Sunday, September 28, 2014

Let’s Get So Conscious

Long before we knew about The Hunger Games, and even longer before we learned that a person could be Divergent, there was The Giver.

Written by virtual original young-adult future-dystopia novelist Lois Lowry  back in 93, The Giver – a pet project of Jeff Bridges’ – arrived on the silver screen last month. Sterilely helmed by Phillip Noyce, the movie floundered at the box office, unable to connect to the material’s big ideas, evidently, and, worse, with audiences (so far, Americans have helped it recoup its admittedly, obviously modest $25 million budget by less than double as much).

This in spite of it starring the world’s favorite Dude, Bridges, Meryl friggin Streep, and Brenton Thwaites.

The hot PYAussieT plays Jonas, a young man (an underserved Alexander Skarsgård and a slightly less so Katie Holmes portray his parents) living in a seemingly ideal post-war community (the year, I understand, is 2048). We meet the curious boy on the eve of his 18th birthday (the character’s 11 in the book), a.k.a. the time in which he is picked by his elders to become his community’s new Receiver of Memory.

Bridges plays the Giver, the lone and lonely man with all the world’s answers that those in power (primarily Streep’s grey streak-haired Chief Elder) turn to when they need counsel. This, y see, because Jonas & Co. exist in a society that fears freedom. The exacting rules under which they live forego historical tradition and knowledge, value a so-called precision of speech that contributes to order, and essentially eschew the feeling of feelings (i.e., emotions).

Free will has been eliminated so as not to give people the option of choosing wrong for themselves or for the community. Heck, even the weather is perfectly calibrated, nurtured where folks aren’t so as to ensure to ensure abundance for all.

How? We are never told.

The result is a grey microcosm in which everyone does as told, none the wiser of the incredibly high cost of this...peace – or of the larger world that may still be out there.

Except for Jonas, of course. Even before getting is assignment, he had already begun to see hints of life’s colors and, thus, the possibility of the more long negated to him, his family, and friends, which include – natch – a girl named Fiona (Odeya Rush). Now that hes the next Receiver, hes becoming increasingly determined to buck convention and to access that more about which he has been learning.

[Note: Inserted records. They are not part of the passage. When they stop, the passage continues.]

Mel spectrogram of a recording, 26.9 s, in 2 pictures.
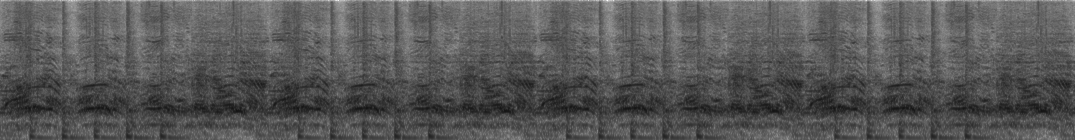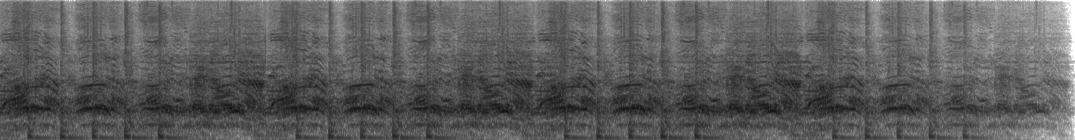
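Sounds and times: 
chanting: 0.0 - 26.8.

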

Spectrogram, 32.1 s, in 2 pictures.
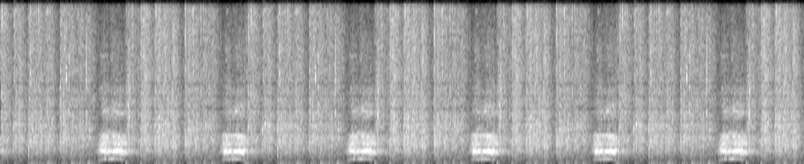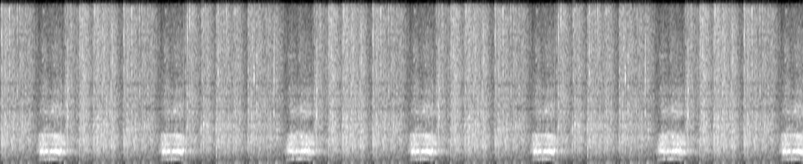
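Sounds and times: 
football fans chanting: 0.0 - 32.1.

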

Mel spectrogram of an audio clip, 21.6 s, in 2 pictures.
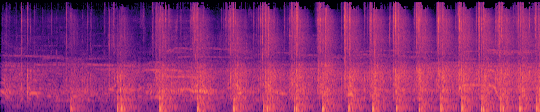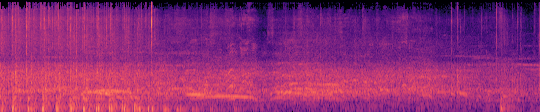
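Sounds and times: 
clapping: 0.0 - 15.4, 16.9 - 21.6
drumming: 1.3 - 15.8.

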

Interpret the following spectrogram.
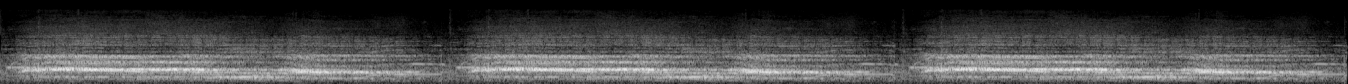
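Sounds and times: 
football crowd chanting: 0.0 - 13.4.

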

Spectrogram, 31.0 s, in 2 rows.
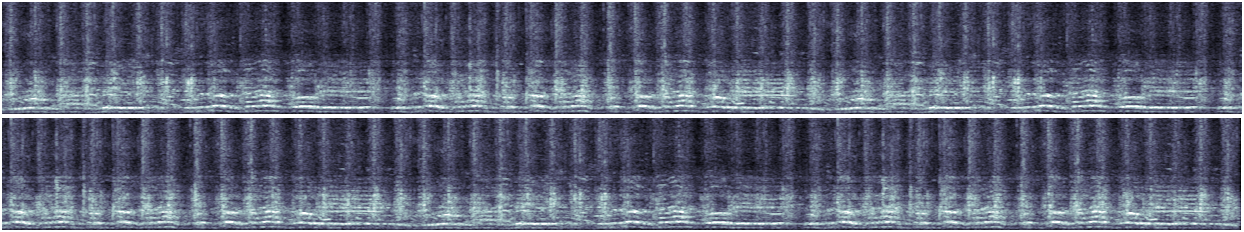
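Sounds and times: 
football fans chanting: 0.0 - 30.9.

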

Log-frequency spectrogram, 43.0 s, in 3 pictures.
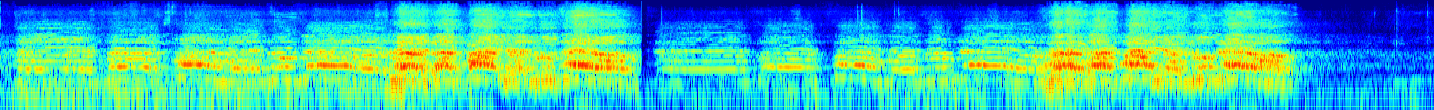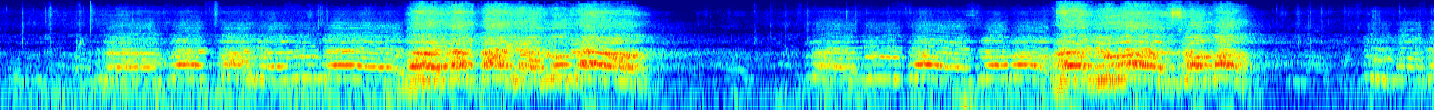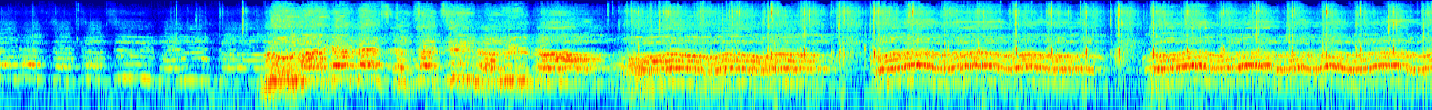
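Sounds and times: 
people shouting la la la and ooh chants: 0.1 - 13.1, 15.3 - 21.1, 22.3 - 43.0.

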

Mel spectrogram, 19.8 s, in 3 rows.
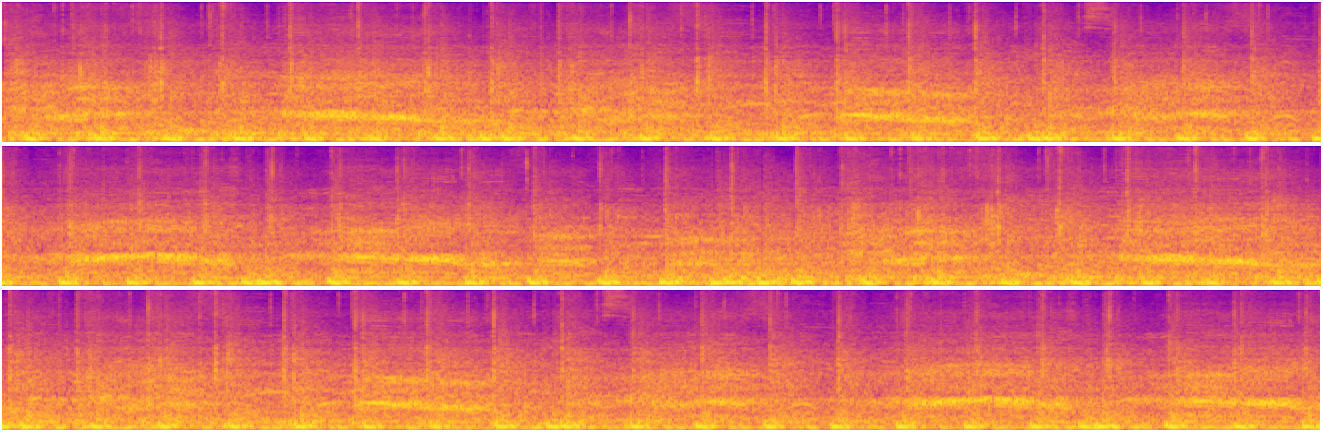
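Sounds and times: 
fans chanting: 0.0 - 19.7.

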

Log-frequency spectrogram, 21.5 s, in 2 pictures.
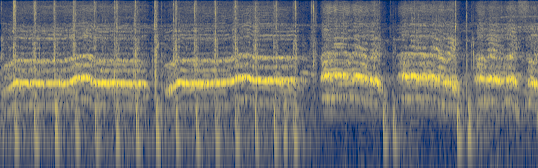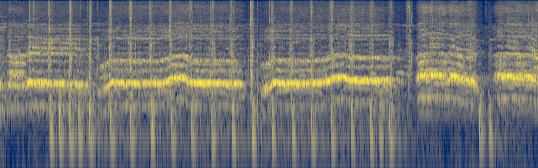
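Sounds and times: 
crowd chanting: 0.0 - 21.5.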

This makes him dangerous and a threat that the Chief Elder will not tolerate. Jonas must be lost and sent to the Elsewhere. Meaning, he’s gotta be taken care...put down. Killed.

Why Gabriel – this little baby that, its noted, one day could become Receiver, too (Jonas has bonded with him) – must be as well isn’t like, totally clear, and neither is just how much does that the Streep character know about things.

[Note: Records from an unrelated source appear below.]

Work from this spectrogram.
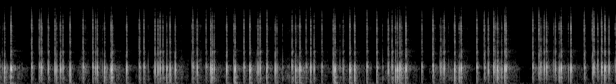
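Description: Long nails rapidly tap and scratch on hollow paper cups placed over the microphone ears. A dense run of quick, dry clicks with bright edges rings briefly with a hollow, mid-pitched resonance, broken by a couple of short pauses.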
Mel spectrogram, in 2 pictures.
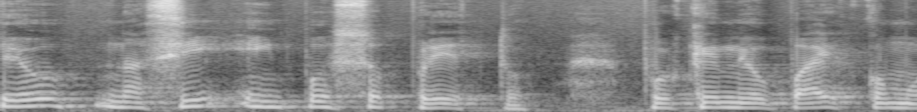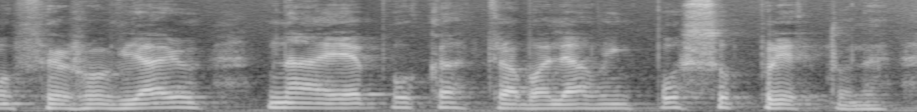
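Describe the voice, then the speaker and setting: Over noticeable background noise, a man talks at a very slow pace and a fairly high pitch with ordinary pitch variation. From southern Brazil (Marcílio Dias, Santa Catarina). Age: 80s+. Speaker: retired railway worker. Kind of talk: TV interview. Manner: halting.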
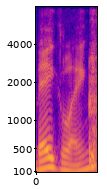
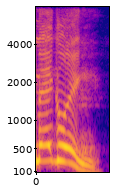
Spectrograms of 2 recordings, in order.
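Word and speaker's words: Moegling: Where can business athlete, where can LinkedIn Nation find you, Mouling? You can find me on LinkedIn. And actually, my last name is a funky German name. It's actually pronounced Megling, M-O-E-G.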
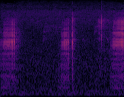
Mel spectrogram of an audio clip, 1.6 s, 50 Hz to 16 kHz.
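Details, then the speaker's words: Santa Cruz Blur mountain bike rear suspension linkage while riding: three sharp dry creaks about 0.7 s apart. Lower pivot bearings are gummed with tire debris; periodic cleaning and lubing needed. "But what I need to do is take the rear linkage apart. It's making kind of a creaky sound. So as you ride along, you get this annoying creaky sound."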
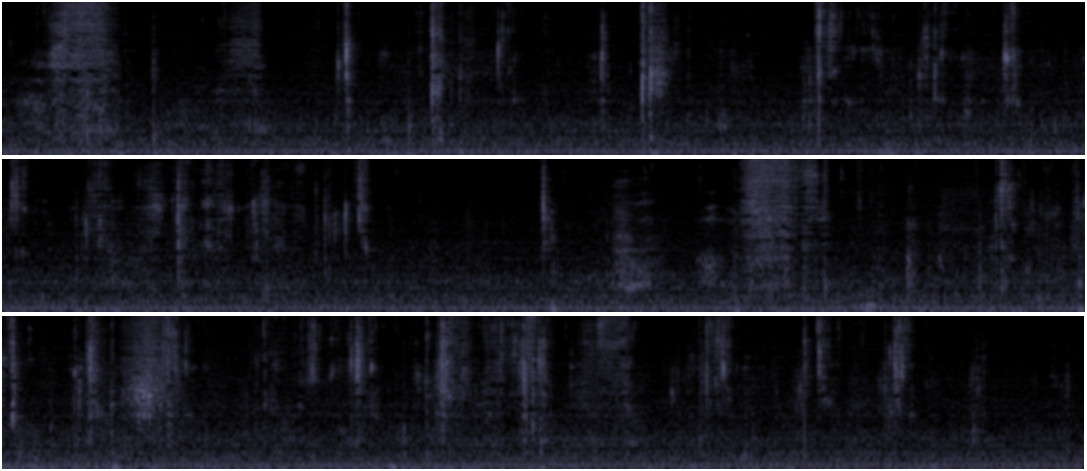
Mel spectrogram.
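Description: Eating sounds: chewing a mouthful of rice and saucy topping, with frequent short wet clicks and smacks and a few longer soft noisy sounds.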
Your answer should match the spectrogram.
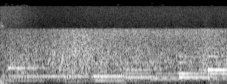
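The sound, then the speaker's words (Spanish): Rough ocean water churns and surges steadily against a ship's hull in a storm, a dense rushing wash with low sustained groaning tones underneath, swelling slightly twice as big waves break against the ship. “Un rocío helado barría la cubierta mientras grandes olas se rompían contra el barco.”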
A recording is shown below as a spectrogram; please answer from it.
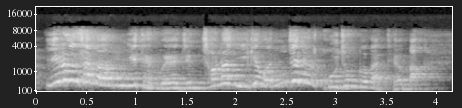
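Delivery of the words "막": usual speaking voice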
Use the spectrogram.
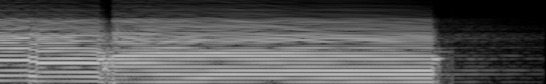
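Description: Distorted electric guitar plays a short pattern from a song, with a bend, a slide and a pull-off: a few quick notes, then one loud sustained tone that cuts off and rings out briefly.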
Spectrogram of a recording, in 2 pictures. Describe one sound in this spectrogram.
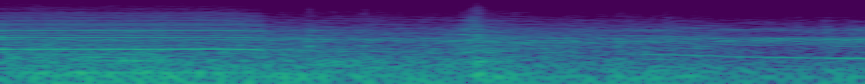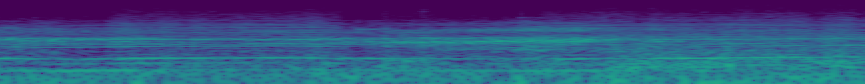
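A racing car engine slows down hard as the car brakes for a corner.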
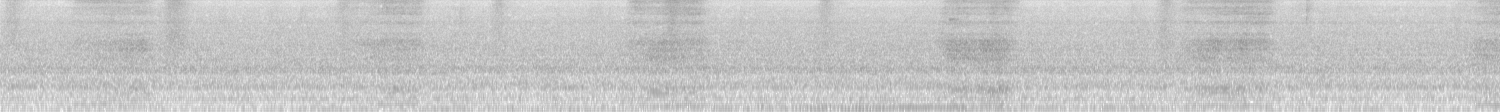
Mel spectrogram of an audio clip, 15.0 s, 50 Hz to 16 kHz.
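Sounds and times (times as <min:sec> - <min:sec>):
man snoring: 0:03.6 - 0:04.3, 0:06.2 - 0:07.2, 0:09.2 - 0:10.4, 0:11.6 - 0:12.8, 0:14.6 - 0:15.0.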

The more flagrant of faults? Why Noyce chose to end a movie that was elegantly turning into a nice thriller for a younger generation with every informational download that Jonas got (seeing how the consequences of his subsequent acts of defiance built was in’erestin fun...) with a boring third act in which suspense gave sorry way to obligatory adventure and action of the lamest order.

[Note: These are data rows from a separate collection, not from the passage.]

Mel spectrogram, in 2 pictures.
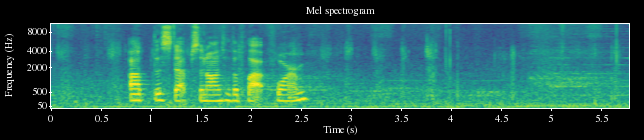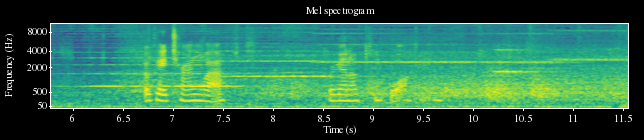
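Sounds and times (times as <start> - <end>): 
speech: 0.8 - 2.7, 6.8 - 7.7, 8.6 - 9.8
high metallic wheel squeal of subway train: 4.6 - 11.5
subway train rumbling past on elevated tracks: 4.8 - 11.5.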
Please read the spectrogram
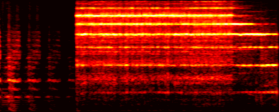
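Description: Music breaks off and dies away. About a second in, an electric school bell starts ringing, a steady unbroken ring whose highest tones fade out near the end.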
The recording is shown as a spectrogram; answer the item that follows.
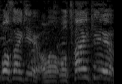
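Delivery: fake Irish brogue accent. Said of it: "Justin said he loved the Irish accent".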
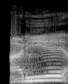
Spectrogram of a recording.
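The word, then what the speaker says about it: आर्ये: দেখো, বনদেবতা আড়িয়ে আত্রেয়ী, এটা কিন্তু উচ্চারণটা আড়িয়ে হয়, আর্যে না। বাংলায় আর্যে বলতে পারি, কিন্তু সংস্কৃতে আড়িয়ে।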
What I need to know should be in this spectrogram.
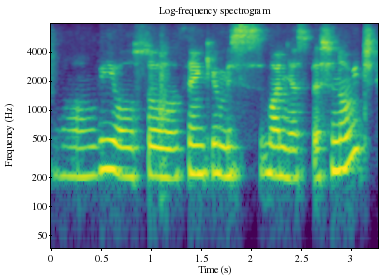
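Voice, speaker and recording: A woman's voice: mid-range voice, steady tone, a little slow, warm tone. A woman moderating an academic symposium session in a polite, tentative way, heard over a lo-fi online call. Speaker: session chair. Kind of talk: informal spoken moderating of a symposium.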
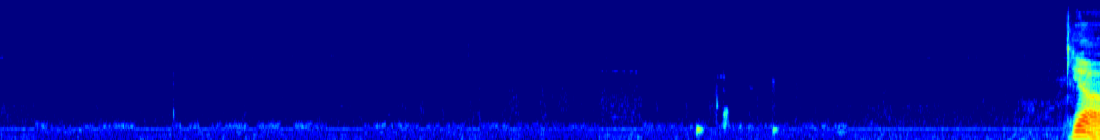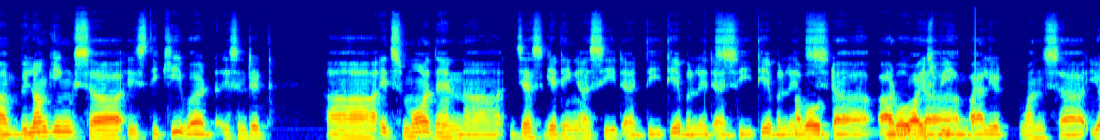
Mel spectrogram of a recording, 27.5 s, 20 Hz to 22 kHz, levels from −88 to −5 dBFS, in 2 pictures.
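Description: From 22.56 to 25.94 s, just after "seat at the table", the speech is most likely being captured a second time through a slower path, giving a doubled audio track. A full-band copy runs about a second behind, at about the same loudness as the original, so two overlapping streams of the same speech compete. The copy is dry, with no decay or added room sound, and it cuts in and out abruptly at those times.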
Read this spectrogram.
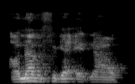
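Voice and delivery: ordinary talk

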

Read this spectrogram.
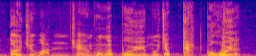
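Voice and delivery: plain reading voice

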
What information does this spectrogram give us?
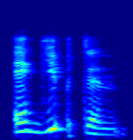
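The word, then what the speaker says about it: Ägypten: componente junto tá então o a trem ele tem o som do e do português é como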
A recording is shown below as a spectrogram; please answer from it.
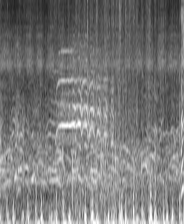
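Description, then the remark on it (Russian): Several horses gallop in a fast, heavy drumming of hooves during a deer hunt in a forest in ancient Rome, while a high, wavering whinny rises over them and fades. The whole passage is loud and busy throughout. “Меня чуть с ног не сбили Тут охота!”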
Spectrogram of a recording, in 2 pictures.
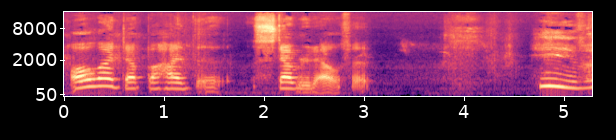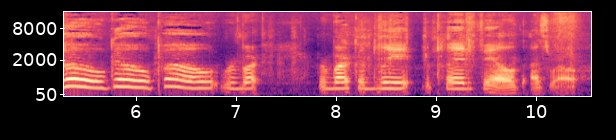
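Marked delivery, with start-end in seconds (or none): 4.7-6.8 loud hearty heave-ho call; group heave shout. Acted. Townspeople shouting while shoving the elephant. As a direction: shout it like pushing hard.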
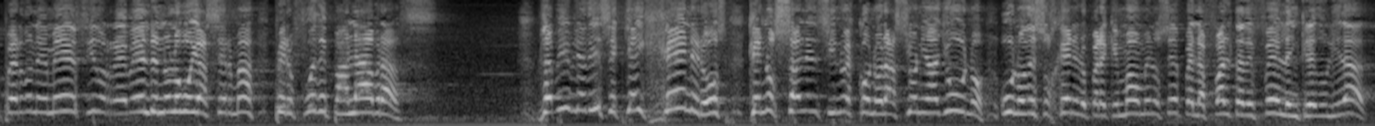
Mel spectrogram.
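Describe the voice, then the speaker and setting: High-voiced preacher. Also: male voice, pushed and bright. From Uruguay. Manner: fervent testimony with rhetorical questions to the congregation. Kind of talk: sermon.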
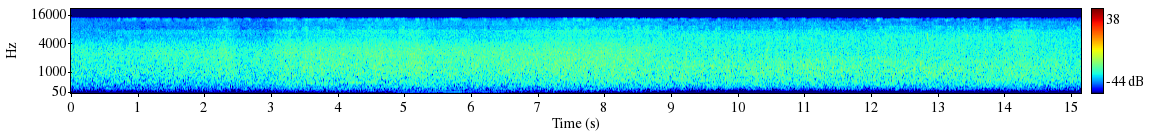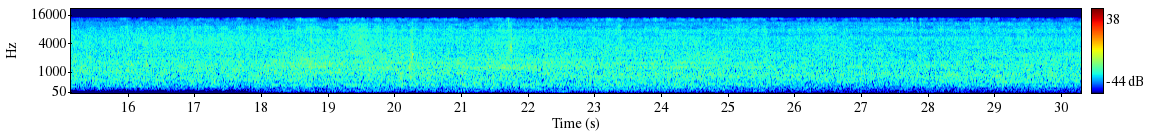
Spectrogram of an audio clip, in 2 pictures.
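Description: Steady rush of water falling in a fountain cascade, an even noise that holds unchanged throughout.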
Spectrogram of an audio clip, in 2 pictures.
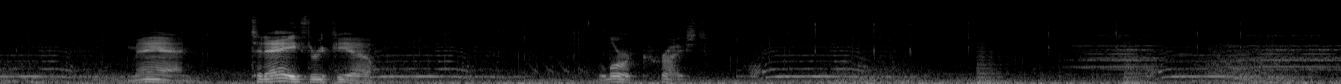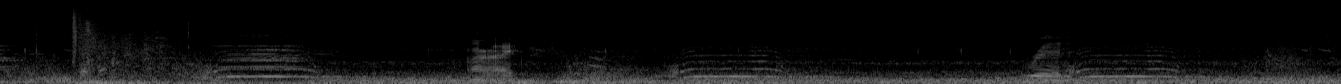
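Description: A lightsaber hums and swooshes as it swings.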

That was not fun. Or good.

My Rating **

Photo: The Weinstein Company.

No comments: